Deep ruby color; black cherry, cassis, plum, rosemary, smoke on polished nose; cherry, black cherry, blackberry, black plum, blackcurrant, chocolate, vanilla, cinnamon, mint on the palate.
Dry; creamy, fine-grained tannins; balancing acidity. Dense, grippy, a very big wine. Medium-full body. Aged in new French oak for 36 months, followed by three years of bottle aging. There is some vanilla and oak, but intense fruit dominates. The same forces tamp down alcohol burn even though this is 15% ABV. Long, lingering, drying, decadent finish. Very fruit forward, while the dark fruits do not come across as overripe.
Villa Gemma Montepulciano Riserva is the only Italian wine with 14 consecutive Tre Bicchieri awards and, more importantly, was the wine that established Abruzzo as capable of making extraordinary wines. The grapes come from the Colle Cave vineyard in Chieti, located above and behind the house of Gianni Masciarelli’s grandfather, where the family started making wine in 1930.
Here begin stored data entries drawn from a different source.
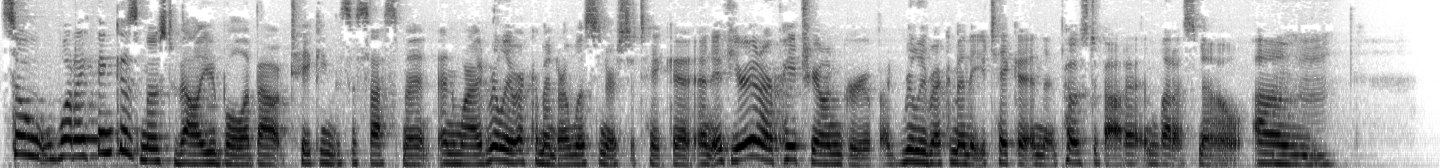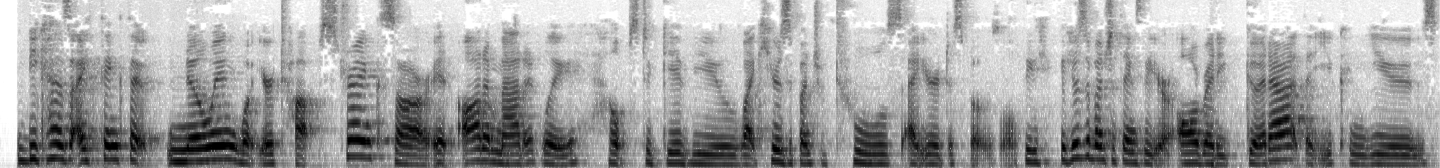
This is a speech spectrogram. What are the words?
so, what I think is most valuable about taking this assessment, and why I'd really recommend our listeners to take it, and if you're in our Patreon group, I'd really recommend that you take it and then post about it and let us know. Um, Because I think that knowing what your top strengths are, it automatically helps to give you, like, here's a bunch of tools at your disposal. Here's a bunch of things that you're already good at that you can use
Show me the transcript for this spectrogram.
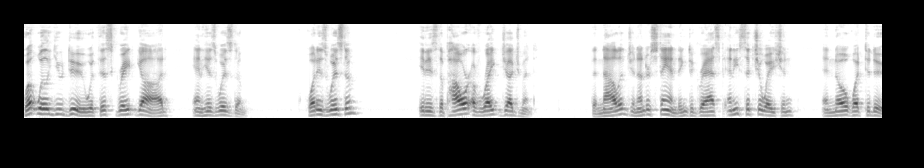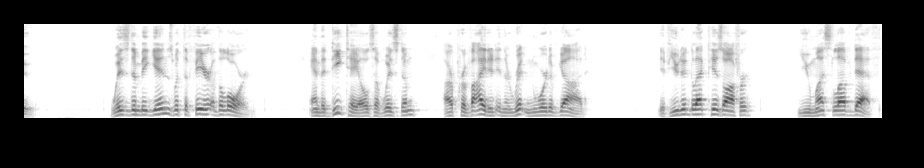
What will you do with this great God and his wisdom? What is wisdom? It is the power of right judgment, the knowledge and understanding to grasp any situation and know what to do. Wisdom begins with the fear of the Lord, and the details of wisdom are provided in the written Word of God. If you neglect His offer, you must love death,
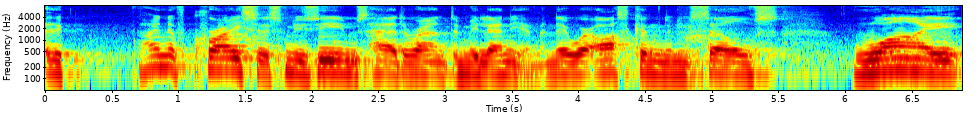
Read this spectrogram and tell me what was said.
a kind of crisis museums had around the millennium, and they were asking themselves why.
The steep-sloped site consists of limestone, clay, and gravel. Vines originally were planted in pergola system (where grapes grow overhead), but now are trained in French Guyot system, which trains one or two fruiting arms—canes—along a main wire. Guyot works for low to moderate vigor vineyards. It accommodates fewer grape clusters per linear foot, thus producing more intense flavors. This effort reflects that. Grapes hand-harvested; vineyards farmed sustainably.
Montepulciano is classic grape of central Italy, most prominently in Abruzzo, where this wine is made. There is a Tuscan town (75 miles southeast of Florence) named Montepulciano where very highly valued Vino Nobile di Montepulciano is made—but that red wine does not use Montepulciano grapes, it uses sangiovese. That famous red wine gets its name because it only is made in the town of that name. Surely you are not surprised wine can be so confusing, especially in the Old World.
Masciarelli Tenute Agricole was founded in 1981 by Gianni Masciarelli, a promoter of modern wine production in Abruzzo. The center of the operation is the winery in San Martino sulla Marrucino in the province of Chieti and includes some 300 acres of vineyards and olive groves in 13 municipalities in all four provinces of Abruzzo in central Italy, east of Rome on the Adriatic coast. There also is a Masciarelli-restored castle, Castello di Semivicoli, which serves as hotel, restaurant, and houses various elements of the winery.
Gianni died in 2008, but his wife Marina Cvetic continues the operation as owner, winemaker, and operations manager. The winery has 18 labels and five product lines: Classic Line, Gianni Masciarelli, Villa Gemma (this is example), Marina Cvetic, and Castello di Semivicoli with an annual production of more than 2.5 million bottles.
Masciarelli Villa Gemma Montepulciano d’Abruzzo Riserva 2016 flaunts intense dark fruits. Top-of-the-line Montepulciano d’Abruzzo. Masciarelli is major player in quality wine, certainly in the Abruzzo region—a region once noted for wines of little distinction. On the other hand, Masciarelli consistently proves the Abruzzo region in east-central Italy should be considered in the world of quality wines.
Montepulciano d’Abruzzo is wonderfully food friendly. Pair with almost any classic Italian dish—tomato-based pasta, spicy sausages, pizza; beef brisket; lamb; hamburgers and sliders; roasted pork shoulder; beef Bolognese; beef tacos; braised goat; shepherd’s pie; meatloaf; veal; loaded baked potato; aged cheddar, parmesan, asiago, pepper jack cheese. $100-140